Cautley Chapel

Cautley Methodist Chapel near Sedbergh is a little smaller than our Salem Chapel but the landscape in which it sits is more dramatic. Perhaps knowing they could not compete with those brooding fells, the Wesleyans of Westmorland built as plain a chapel as they could, with stepped seating like our own, and an imposing pulpit from which the gospel could be proclaimed. Although the grass in its grounds is long, the place seems to still function as a Christian meeting house. The rot at the heart of Methodism may not yet have fully reached this remote part of the northlands. An online source links its foundation to one Roger Moister, who evangelised these parts in the two decades before the chapel’s construction in 1845. He was later known as the Patriarch of Wyoming, publishing a memoir in 1883. I dare say that England’s Cumbria and America’s Wyoming are not very dissimilar, and that Mr Moister was called by God to leave the one and go to the other. Having cut his teeth in the old world, God drew him into service in the New, his skills and services better honed. Perhaps as a witness to this faithful servant of God has the Lord not seen fit to yet shut the doors of Cautley Chapel.

Many of the chapels and churches the world over are not just witness to God’s grace and Christ’s gospel, but to the ordinary men and women who laboured for their Master. The New Testament is adamant that we cannot fully love God if we love not His people. May we also honour them- past and present- if we are to fully glorify Him.

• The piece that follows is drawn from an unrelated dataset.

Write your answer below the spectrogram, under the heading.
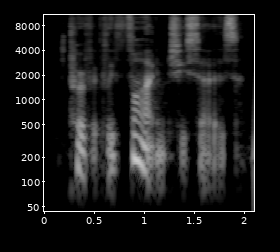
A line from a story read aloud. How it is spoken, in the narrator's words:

Unto him be glory in the church by Christ Jesus throughout all ages, world without end. Amen. Ephesians 3:21